Learning about the barriers to patient safety over the past year made overcoming them seems like such a daunting, impossible task. The magnitude of the task hasn’t changed, but after listening to everyone’s admirable accomplishments at the introductions this morning, I am much more confident we, as the future generation of providers, can collectively tackle the problem of patient safety. I am excited and honored to share this educational experience with such an accomplished group of people. Today has been a very educational session and I anticipate the rest of the camp to be nothing short of that.
I really enjoyed the small group break out session where we had to discuss the barriers and benefits of admitting errors to patients. I was intrigued by the stories my teammates brought from the clinic into the discussion. Some of them reinforced the tribal nature… Continue reading
As I sit here thinking about our first day at the Telluride East Conference, I am struck by the fact that there are even this many people that feel as strongly about patient safety as I do. It is reassuring to know that there are others from all walks of life advocating for the same things. Even more impressive are the patient advocates that devote their lives to promote patient safety in their own way/venue. I am thoroughly impressed by the selflessness and poise it takes for them to educate the budding healthcare professionals as opposed to berate the system for its flaws.
While the healthcare system has flaws, so does everything in life. The great thing is when there is something we can do about it, even if it is challenging!
Our third 2014 session for the Telluride Patient Safety Summer Camps is kicking off this morning with student introductions and safety moments. We have another impressive group of future patient safety leaders gathering to increase the growing size of our own Dumbledore’s Army of sorts. Many have been chosen to participate because of academic success and leadership, and a passion for patient safety, but the extracurricular talents never cease to amaze and impress. We have with us:
The group that has come to Turf Valley this week… Continue reading
by Shirley Conrad RN
Yeah, I know the World Cup has captured the world’s attention in recent weeks but for me the greatest sporting event is the Tour de France. Every year I worry about how to carry on with my life for the three weeks it takes the riders to ride the 2276 miles. I watch more TV in these three weeks than I do all year long.
This year, however, I am fresh from returning from the 10th Annual Telluride Summer Camp and therefore my safety and quality hats are still firmly planted on my head. Perhaps you know the feeling of running incoming data through a specific filter to see what comes of it. Actually, I am certain many of you do. Recently Roger took an unexpected emergency on his flight home from Telluride and turned it into a safety event complete with a debriefing, Richard found… Continue reading

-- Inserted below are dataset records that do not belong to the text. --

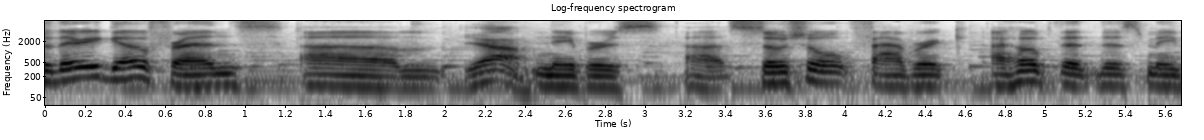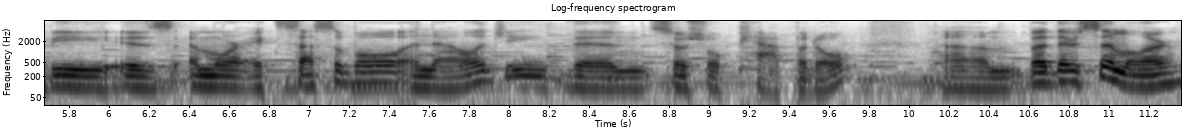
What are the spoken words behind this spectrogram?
So there you go, friends. Um, Yeah. Neighbors, uh, social fabric. I hope that this maybe is a more accessible analogy than social capital, um, but they're similar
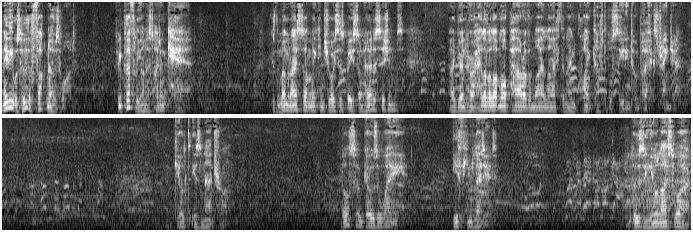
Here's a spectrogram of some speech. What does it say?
Maybe it was who the fuck knows what. To be perfectly honest, I don't care. Because the moment I start making choices based on her decisions, I've given her a hell of a lot more power over my life than I'm quite comfortable ceding to a perfect stranger. Guilt is natural. It also goes away if you let it. Losing your life's work,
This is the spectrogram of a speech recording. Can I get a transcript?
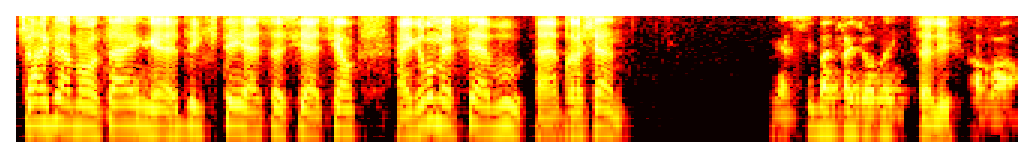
Jacques Lamontagne, euh, d'Équité Association. Un gros merci à vous. À la prochaine. Merci, bonne fin de journée. Salut. Au revoir.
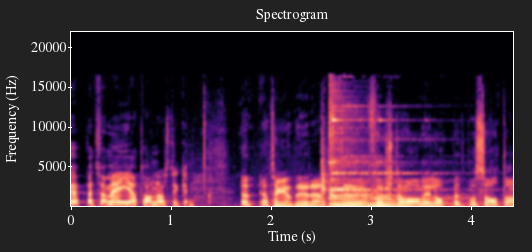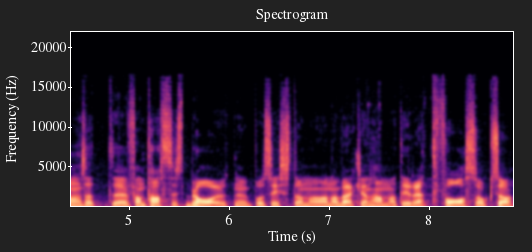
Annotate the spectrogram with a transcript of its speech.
Öppet för mig, jag tar några stycken. Jag, jag tycker att det är rätt eh, första val i loppet på Sato. Han har sett eh, fantastiskt bra ut nu på sistone och han har verkligen hamnat i rätt fas också.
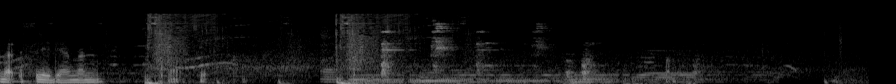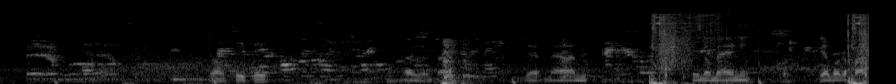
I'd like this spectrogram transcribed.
Let the CDM and Go on, CP. That was bad. Yeah, man. There's no behind you. Yeah, work apart.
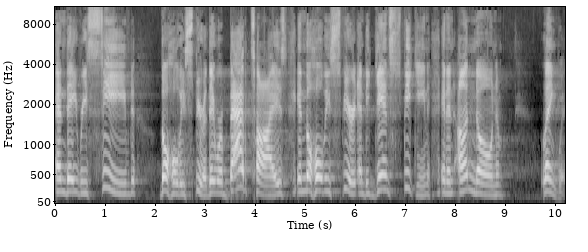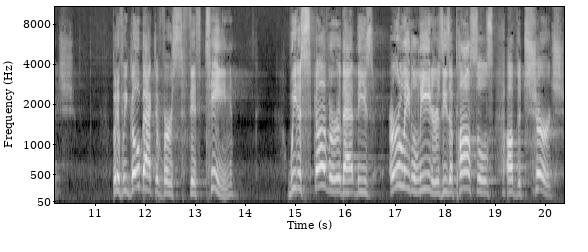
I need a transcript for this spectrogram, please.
and they received the Holy Spirit. They were baptized in the Holy Spirit and began speaking in an unknown language. But if we go back to verse 15, we discover that these early leaders, these apostles of the church,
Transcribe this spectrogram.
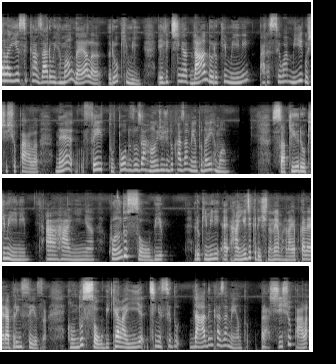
ela ia se casar. O irmão dela, Rukmi, ele tinha dado Rukmini para seu amigo Shishupala, né? Feito todos os arranjos do casamento da irmã. Só que Rukmini, a rainha, quando soube Rukmini é rainha de Krishna, né? Mas na época ela era princesa. Quando soube que ela ia, tinha sido dada em casamento para Shishupala,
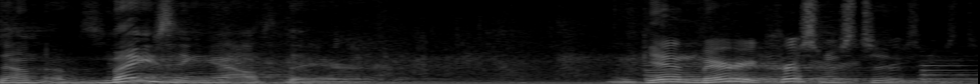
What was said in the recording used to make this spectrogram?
sound amazing out there. Again, Merry Christmas to you.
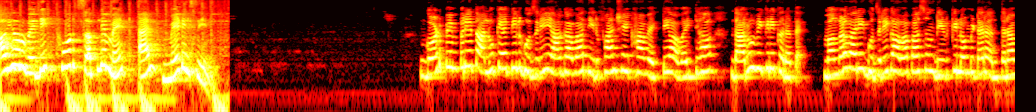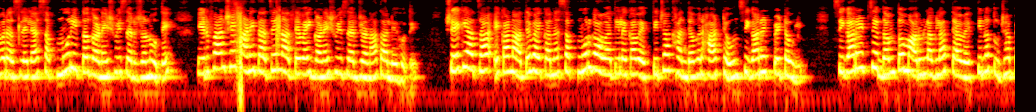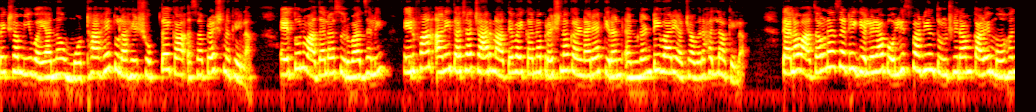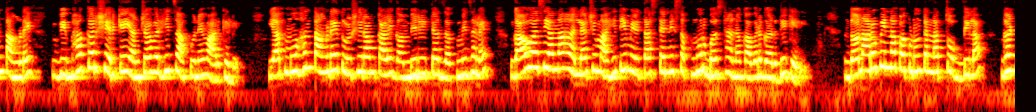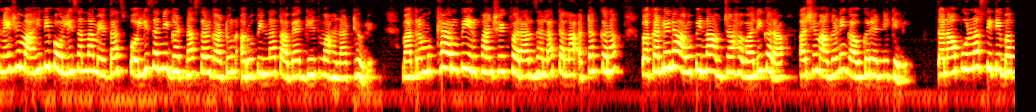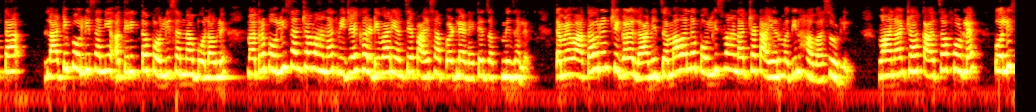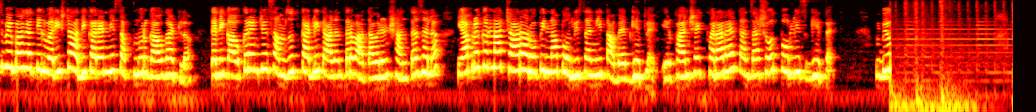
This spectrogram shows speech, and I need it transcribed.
Ayurvedic food supplement and medicine Gondpipri तालुक्यातील गुजरी या गावात इरफान शेख हा व्यक्ती अवैध दारू विक्री करत आहे. मंगळवारी गुजरी गावापासून दीड किलोमीटर अंतरावर असलेल्या सकमूर इथं गणेश विसर्जन होते. इरफान शेख आणि त्याचे नातेवाईक गणेश विसर्जनात आले होते. शेख याचा एका नातेवाईकानं सकमूर गावातील एका व्यक्तीच्या खांद्यावर हात ठेवून सिगारेट पेटवली. सिगारेटचे दम तो मारू लागला त्या व्यक्तीनं तुझ्यापेक्षा मी वयानं मोठा आहे तुला हे शोभतंय का? असा प्रश्न केला. येथून वादाला सुरुवात झाली. इरफान आणि त्याच्या चार नातेवाईकांना प्रश्न करणाऱ्या किरण अनगंटीवार याच्यावर हल्ला केला. त्याला वाचवण्यासाठी गेलेल्या पोलीस पाटील तुळशीराम काळे मोहन तांगडे विभाकर शेरके यांच्यावरही चाकूने वार केले. यात मोहन तांगडे तुळशीराम काळे गंभीररित्या जखमी झाले. गाववासियांना हल्ल्याची माहिती मिळताच त्यांनी सकमूर बस स्थानकावर गर्दी केली. दोन आरोपींना पकडून त्यांना चोप दिला. घटनेची माहिती पोलिसांना मिळताच पोलिसांनी घटनास्थळ गाठून आरोपींना ताब्यात घेत वाहनात ठेवले. मात्र मुख्य आरोपी इरफान शेख फरार झाला. त्याला अटक करा. पकडलेल्या आरोपींना आमच्या हवाली करा अशी मागणी गावकर यांनी केली. तणावपूर्ण स्थिती बघता लाटी पोलिसांनी अतिरिक्त पोलिसांना बोलावले. मात्र पोलिसांच्या वाहनात विजय खर्डीवार यांचे पाय सापडल्याने ते जखमी झाले. त्यामुळे वातावरण चिघळलं आणि जमावानं पोलीस वाहनाच्या टायरमधील हवा सोडली. वाहनांच्या काचा फोडल्यात. पोलीस विभागातील वरिष्ठ अधिकाऱ्यांनी सकमूर गाव गाठलं. त्यांनी गावकऱ्यांची समजूत काढली. त्यानंतर वातावरण शांत झालं. या प्रकरणात चार आरोपींना पोलिसांनी ताब्यात घेतलंय. इरफान शेख फरार आहे त्यांचा शोध पोलीस घेत आहेत.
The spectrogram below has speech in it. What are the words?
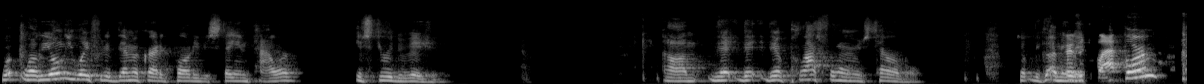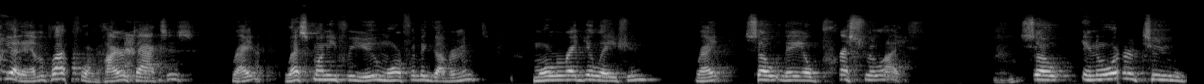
Well, well, the only way for the Democratic Party to stay in power is through division. Um, their, platform is terrible. So, because, I mean, There's a platform? yeah, they have a platform higher taxes, right? Less money for you, more for the government, more regulation, right? So they oppress your life. Mm-hmm. So, in order to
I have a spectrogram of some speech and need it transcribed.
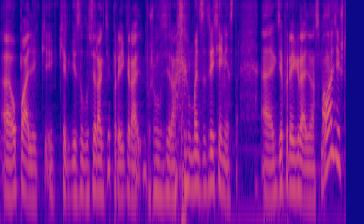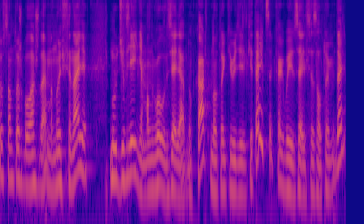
Uh, упали киргизы лузера, где проиграли, боже, лузера, мать за третье место, uh, где проиграли у нас Малайзии, что в целом тоже было ожидаемо. Ну и в финале, на удивление, монголы взяли одну карту, но в итоге увидели китайцы, как бы и взяли себе золотую медаль,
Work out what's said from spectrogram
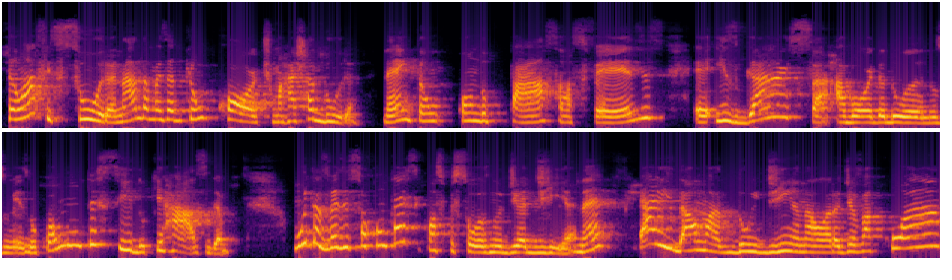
Então, a fissura nada mais é do que um corte, uma rachadura, né? Então, quando passam as fezes, é, esgarça a borda do ânus mesmo, como um tecido que rasga. Muitas vezes isso acontece com as pessoas no dia a dia, né? Aí dá uma doidinha na hora de evacuar,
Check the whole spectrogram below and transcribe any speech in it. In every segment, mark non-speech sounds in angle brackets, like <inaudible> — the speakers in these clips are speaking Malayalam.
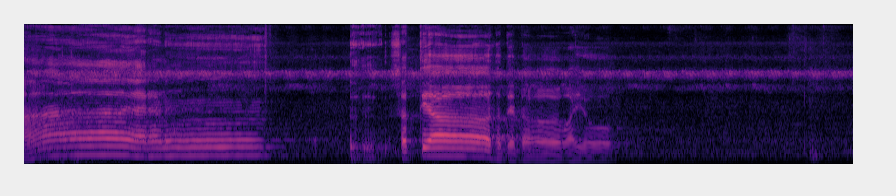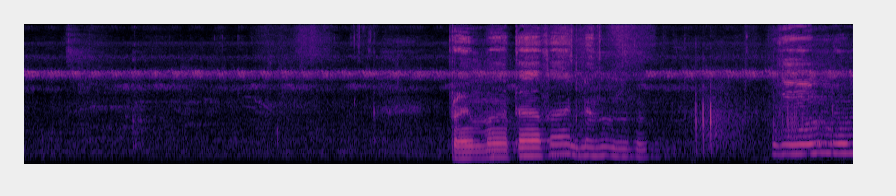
ആരാണ്? സത്യ സത്യട്ടോ വായോ. പ്രമദവനം വീണ്ടും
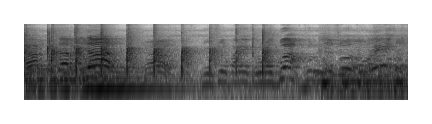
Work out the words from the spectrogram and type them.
Kejar, kejar, kejar. Nyusul pakai gerobak, suruh nyusul hai, hai,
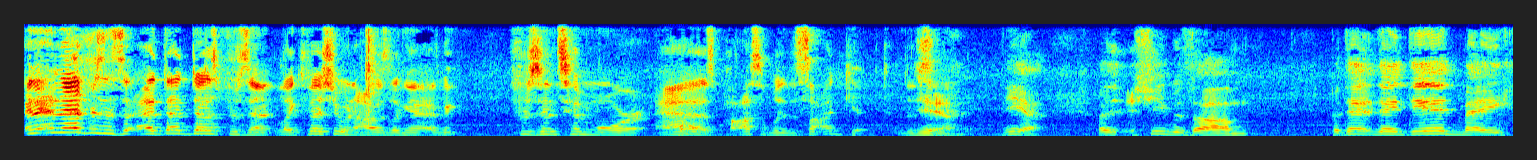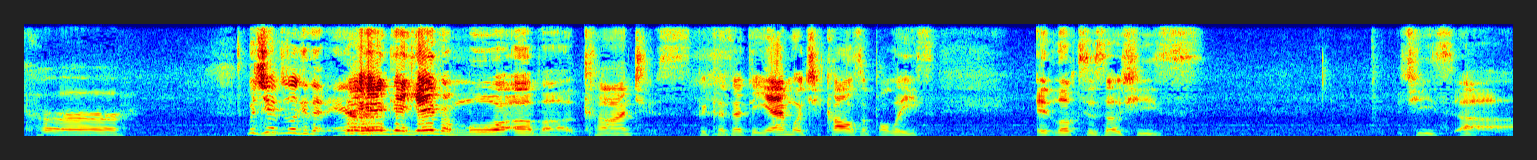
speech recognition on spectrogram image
and, and that presents uh, that does present like especially when I was looking at it, it presents him more as possibly the sidekick. This Yeah. scenario. Yeah, she was. um But they they did make her. But you have to look at that era. They, they gave her more of a conscious because at the end when she calls the police, it looks as though she's she's uh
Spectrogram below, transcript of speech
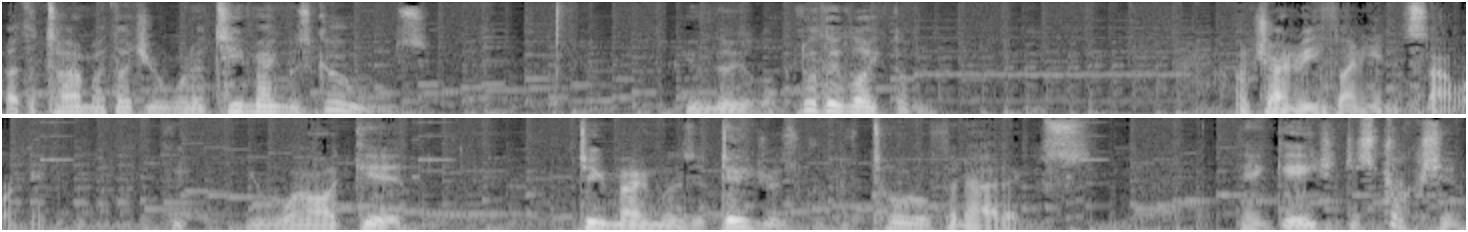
At the time, I thought you were one of Team Magma's goons. Even though you look nothing like them. I'm trying to be funny and it's not working. You're one odd kid. Team Magma is a dangerous group of total fanatics. They engage in destruction,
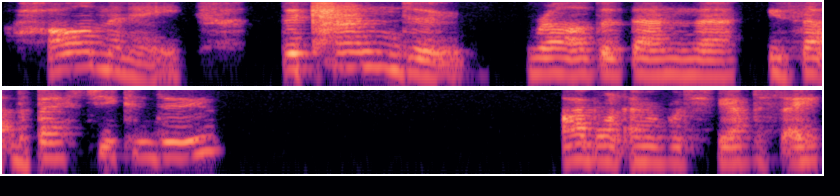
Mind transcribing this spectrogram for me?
harmony, the can do rather than the is that the best you can do. I want everybody to be able to say,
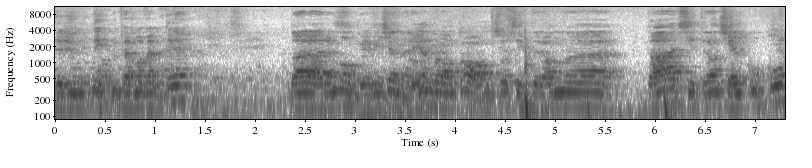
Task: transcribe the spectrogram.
Rundt 1955. Der er det mange vi kjenner igjen. Blant annet så sitter han eh, Der sitter han Kjell Koko.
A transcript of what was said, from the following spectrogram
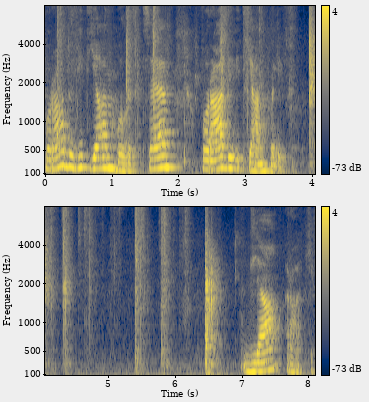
пораду від янголів. Це поради від янголів для раків.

It has been just about a week since I returned from Telluride to Boston. Although the altitude change is welcome, the excitement of the conference is still keeping me awake at night. One such topic is the power and impact of our medical language. We heard a powerful story about the impact of a casual word thrown into a patient’s chart and how that created an anchoring bias that ultimately cost a child’s life — unnecessarily. That story was profound, but I’ll focus on this one aspect of it now. What struck me is my own transformation over the past year. As I’ve really become immersed in the world of medicine — because intern year is nothing if not an “immersion” experience– the language I think in has fundamentally changed. Most of my day is spent either talking about patients to other providers in Medicalese or documenting in the same… Continue reading
But, I wanted to share a more sobering experience I had this evening. Today focused on more of the breakdowns in communication, transparency, and trust that cause patient harm. And, then, as if those problems weren’t enough, we ended the day on a video of a litigation commercial for malpractice (he doesn’t wear socks!). It leaves you with a feeling of uneasiness, with a smattering of cynicism and despair sprinkled in there too. Not only do I have to confront a broken system, bad politics, misaligned cultures (and this just within medicine), but I have to do it while some pretty terrible sounding people are trying to take advantage of that and put me out of… Continue reading
On Monday, June 9th the Telluride Patient Safety Summer Camps will begin their 10th year, thanks in part to the generous and continued support of The Doctors Company Foundation (@doctorscompany), COPIC, CIR (@CIRSEIU) and MedStar Health (@MedStarHealth, @MedStarSafety). As the yearly preparations come to a close for faculty, including Summer Camp creator, Dave Mayer MD (@dmayer33), the trek and education are set to begin once again. This year, anticipated attendance will include 130 resident physicians, medical and nursing students and faculty from as far off as Australia.
It’s true that change in healthcare can sometimes feel like dog years passing, but it only takes a week at the patient safety summer camps in Telluride to remind us that educating the young is also ripe with rejuvenation for the older generation if open to the wisdom, passion and idealism of youth. As the social… Continue reading